Health Advocate Blog

Helping ill or elderly loved ones have a happy holiday

The holidays can be a difficult time for those who are ill or very elderly. They can feel isolated and alone, and may be prone to depression. The holidays are a great time to bring cheer to your loved one who is ill or elderly. Whether you help them by taking a task off their plate or by simply spending time with them, your love and support can help them feel less alone and allow them to have a happier holiday. Consider trying these ideas to bring some holiday help and joy into their lives.

Do something together

  • Take them to a movie, or bring a movie to their home to watch with them. Consider choosing something holiday-themed or funny to help keep their spirits up.
  • Cook a meal together. Pick something healthy but comforting!
  • Go for a walk or a drive. You can check out the holiday lights and decorations!
  • Do a project together, like completing a puzzle or working on a craft.
  • Play board games. There are many options to choose from, from the simple—like Uno—to the more complex and involved, like Monopoly.
  • Reminisce with them. It can be comforting to remember happier times. Pull out old photo albums, watch family videos or simply chat about previous holidays.

Offer assistance

  • Help them with their holiday cards or thank-you notes. Offer to take them out to get stamps, mail the cards for them, or address the envelopes for them.
  • Help them with their errands or chores. Ask what they need help with and offer to do it. They may need help with their laundry, meal preparation, grocery shopping, or picking up their prescriptions, just to name a few.
  • Help them order holiday gifts. Offer to take them shopping if they are up to it, or to help them search online and order gifts.
  • Help get them involved in community activities. Help them look up support groups or activities (like tai chi or crafting) that they could join to keep them social.
  • Help them decorate for the holidays. Offer to help them put up lights, set up their decorations—whatever they would like to do to make their space seem more festive.
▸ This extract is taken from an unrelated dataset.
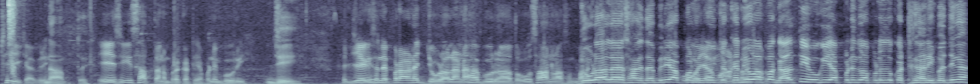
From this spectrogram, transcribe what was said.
ਠੀਕ ਹੈ ਵੀਰੇ। ਨਾਪ ਤੇ। ਇਹ ਸੀ 7 ਨੰਬਰ ਕੱਟੀ ਆਪਣੀ ਬੂਰੀ। ਜੀ। ਜੇ ਕਿਸੇ ਨੇ ਭਰਾ ਨੇ ਜੋੜਾ ਲੈਣਾ ਹੈ ਬੂਰਾਂ ਦਾ ਤਾਂ ਉਹ ਹਿਸਾਬ ਨਾਲ ਸੰਪਰਕ ਜੋੜਾ ਲੈ ਸਕਦਾ ਵੀਰੇ ਆਪਾਂ ਨੂੰ ਕੋਈ ਚੱਕਰ ਨਹੀਂ ਉਹ ਆਪਾਂ ਗਲਤੀ ਹੋ ਗਈ ਆਪਣੇ ਤੋਂ ਆਪਣੇ ਤੋਂ ਇਕੱਠੀਆਂ ਨਹੀਂ ਵੱਜੀਆਂ।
Bring the celebrations to them

  • If your loved one is home-bound or in an inpatient facility and unable to leave for traditional gatherings, plan special events to bring the celebration to them.
  • Ask your loved one what they would feel comfortable with and how they would like to celebrate. They may enjoy a small, intimate gathering or they may have a list of people they would like to see.
  • Check with the facility or person with whom they are living to see if there is space to host a gathering.
  • If your loved one resides in their own dwelling, but is unable to travel, offer to prepare, execute and clean up after the event.
  • Be flexible and considerate. Your loved one may not be physically capable of participating in activities as they would in the past—even if you bring the celebration to them. Consider ways to modify traditions so that they may still partake. For example, if they must eat at a certain time of day based on their medication schedule, be sure to accommodate their needs.

From all of us at Health Advocate, we hope you and your loved ones have a happy, healthy, and safe holiday season.